- **Work item**:
The following data needs to be repeated exactly, with all images excluded.

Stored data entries
____

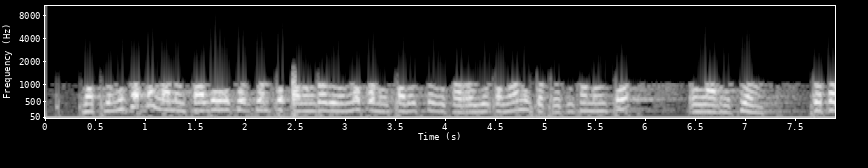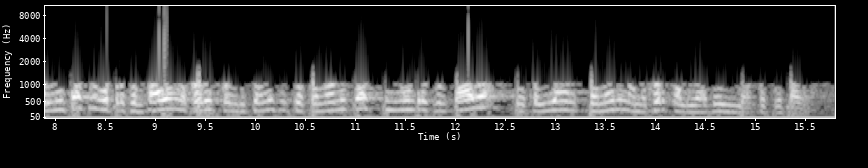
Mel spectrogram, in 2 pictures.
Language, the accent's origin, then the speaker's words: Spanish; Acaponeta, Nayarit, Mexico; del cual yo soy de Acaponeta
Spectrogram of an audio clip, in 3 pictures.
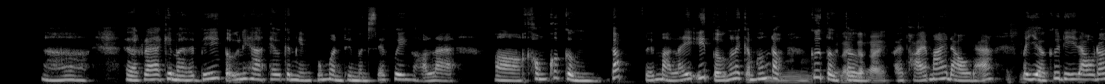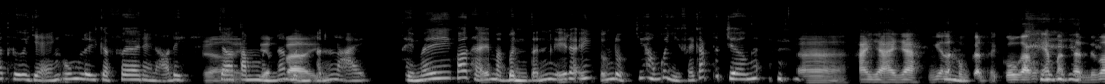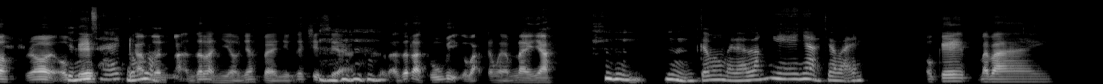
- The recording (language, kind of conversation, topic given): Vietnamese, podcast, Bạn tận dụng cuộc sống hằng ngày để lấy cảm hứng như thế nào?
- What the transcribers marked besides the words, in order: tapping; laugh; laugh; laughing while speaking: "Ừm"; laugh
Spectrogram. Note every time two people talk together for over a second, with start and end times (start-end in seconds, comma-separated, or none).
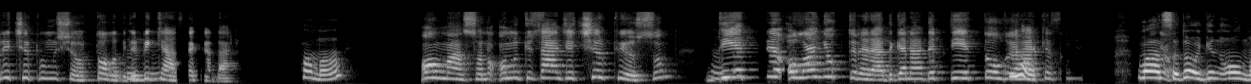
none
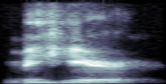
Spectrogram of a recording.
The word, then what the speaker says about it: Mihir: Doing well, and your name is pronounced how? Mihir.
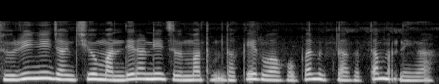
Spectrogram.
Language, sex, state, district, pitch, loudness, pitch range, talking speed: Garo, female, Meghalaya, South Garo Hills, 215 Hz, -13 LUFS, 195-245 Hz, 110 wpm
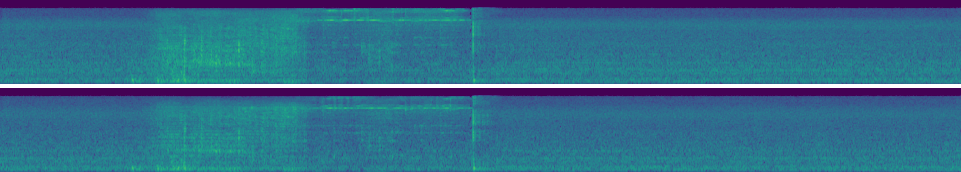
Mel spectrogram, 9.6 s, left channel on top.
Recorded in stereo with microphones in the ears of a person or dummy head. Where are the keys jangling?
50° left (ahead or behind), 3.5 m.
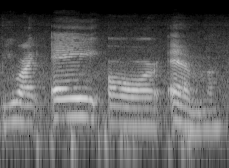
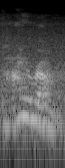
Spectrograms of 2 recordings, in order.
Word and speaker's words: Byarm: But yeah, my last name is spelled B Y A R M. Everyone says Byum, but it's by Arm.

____

- **Expected answer**:
Mel spectrogram, in 2 pictures.
Language, the accent's origin, then the speaker's words: Spanish; Acaponeta, Nayarit, Mexico; del cual yo soy de Acaponeta
Spectrogram of an audio clip, in 3 pictures.
- The recording (language, kind of conversation, topic given): Vietnamese, podcast, Bạn tận dụng cuộc sống hằng ngày để lấy cảm hứng như thế nào?
- What the transcribers marked besides the words, in order: tapping; laugh; laugh; laughing while speaking: "Ừm"; laugh
Spectrogram. Note every time two people talk together for over a second, with start and end times (start-end in seconds, comma-separated, or none).
none
Spectrogram of a recording.
The word, then what the speaker says about it: Mihir: Doing well, and your name is pronounced how? Mihir.
Spectrogram.
Language, sex, state, district, pitch, loudness, pitch range, talking speed: Garo, female, Meghalaya, South Garo Hills, 215 Hz, -13 LUFS, 195-245 Hz, 110 wpm
Mel spectrogram, 9.6 s, left channel on top.
Recorded in stereo with microphones in the ears of a person or dummy head. Where are the keys jangling?
50° left (ahead or behind), 3.5 m.
Spectrograms of 2 recordings, in order.
Word and speaker's words: Byarm: But yeah, my last name is spelled B Y A R M. Everyone says Byum, but it's by Arm.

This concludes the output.